  1. Nicely done Ashley. I would say welcome to FlixChatter but it’s not my site…. I am good friends with our host, though, so… Welcome to FlixChatter! Lol
    I look forward to reading more of your stuff.

    • Thank you! I didn’t realize it was a novel until after I saw the film. I’m curious to read it as well and compare it with Fiennes’ interpretation, but, like you, the list keeps growing!

  2. Though Fiennes is hardly the first filmmaker to tap into the restrictive social codes and barbed double-speak of the Victorian era, he renders it all with an unusually sharp, unsparing touch that, at its best, recalls Terence Davies ’ film version of “The House of Mirth.” In one of the film’s most piercing moments, Dickens entreats Nelly into a late-night accounting session following a charity benefit, her mother drifting in and out of sleep — or pretending to — on an adjacent divan. Although no garments are removed, it’s a more carnal scene than anything in “The Canyons.” No less remarkable is a later encounter between Nelly and Catherine Dickens, in which the spurned wife makes it clear to the mistress that she knows everything that’s going on, without ever saying a word to that effect. The exceptional Scanlan (a Brit TV vet whose film credits include “Notes on a Scandal”) at first seems to be playing the bosomy Mrs. Dickens as a rather unfortunate scold from whom the writer would be fortunate to escape, but over her handful of scenes she deepens and humanizes the character until she emerges as a surprisingly tragic figure.

      • Thank you, Cindy! Fiennes certainly has a knack for playing slightly odd and larger than life characters. He was perfect as Dickens; although, there were a few scenes where the mannerisms of his voice resembled Lord Voldemort from the Harry Potter series.

    • Thank you, I’m glad you enjoyed it! It had so much potential, but it just wasn’t focused enough for me. The acting was great, however.

  3. Hi Ashley, welcome to Flixchatter as a fellow guest contributor!
    I like period dramas too. It sure sounds like it would have a lot of promise with Dickens as a main character, so it’s too bad it’s disappointing.

  4. Thank you! You’re exactly right. I was very excited to see it, but ended up being very disappointed. It was interesting to learn more about Dickens’ personal life, but I think the direction could’ve been tighter. Maybe save it for a rainy day?

    • Hey Ashley, thanks again for this awesome review! It’s really too bad Fiennes’ direction was lacking here, though I thought his debut Coriolanus was decent. Glad to hear the acting was still good all around, he’s a great actor and I also like Felicity Jones.

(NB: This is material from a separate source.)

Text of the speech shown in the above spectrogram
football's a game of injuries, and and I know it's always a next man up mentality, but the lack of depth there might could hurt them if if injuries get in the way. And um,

      Btw, Prairiegirl is Becky Kurk in case you didn’t know ;)

Join the conversation by leaving a comment

Fill in your details below or click an icon to log in:

WordPress.com Logo

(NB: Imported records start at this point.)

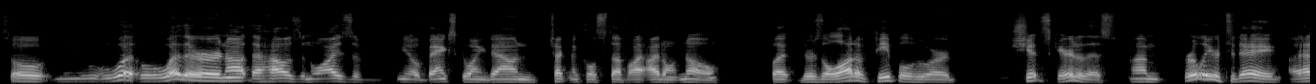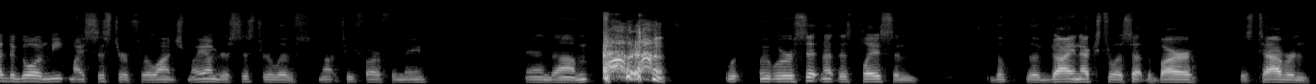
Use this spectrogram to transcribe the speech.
so what whether or not the hows and whys of you know banks going down technical stuff i, I don't know but there's a lot of people who are shit scared of this. Um earlier today i had to go and meet my sister for lunch. My younger sister lives not too far from me. And um we, we were sitting at this place and the the guy next to us at the bar this tavern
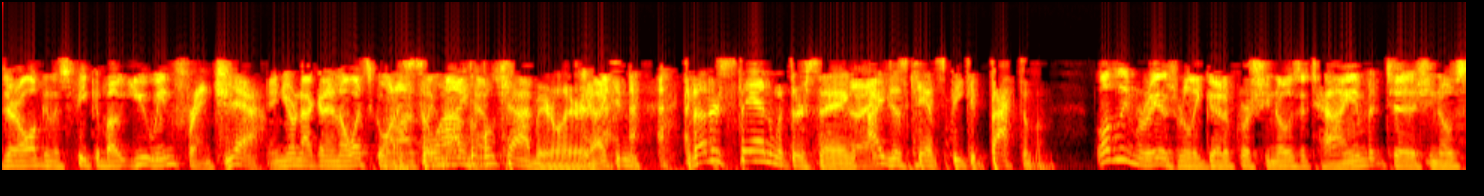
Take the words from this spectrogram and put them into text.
they're all going to speak about you in French. Yeah. And you're not going to know what's going on. I still like have the house. vocabulary. I can can understand what they're saying. Right. I just can't speak it back to them. Lovely Maria's really good. Of course, she knows Italian, but uh, she knows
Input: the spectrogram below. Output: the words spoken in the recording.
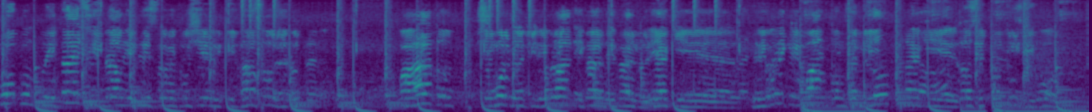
По комплектації даних дискових лучильників нас теж багато, що можна підібрати певний фермер, як і невеликим банком землі, так і досить потужний вогонь.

You are commenting using your WordPress.com account. Log Out / Change )

Twitter picture

You are commenting using your Twitter account. Log Out / Change )

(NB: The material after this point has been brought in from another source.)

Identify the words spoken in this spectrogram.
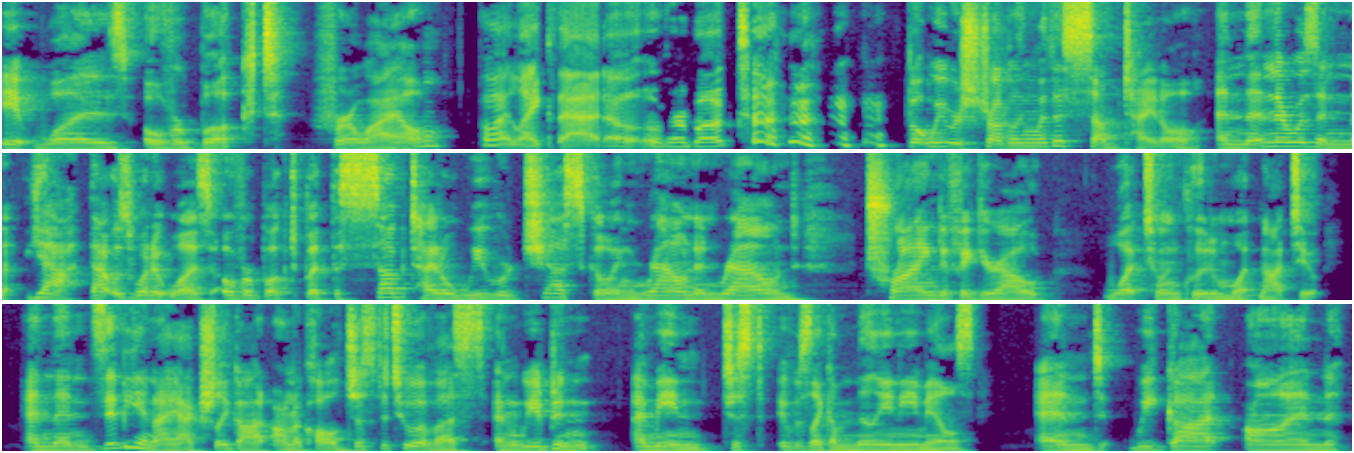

Facebook photo

You are commenting using your Facebook account. Log Out / Change )

Google+ photo

You are commenting using your Google+ account. Log Out / Change )

Connecting to %s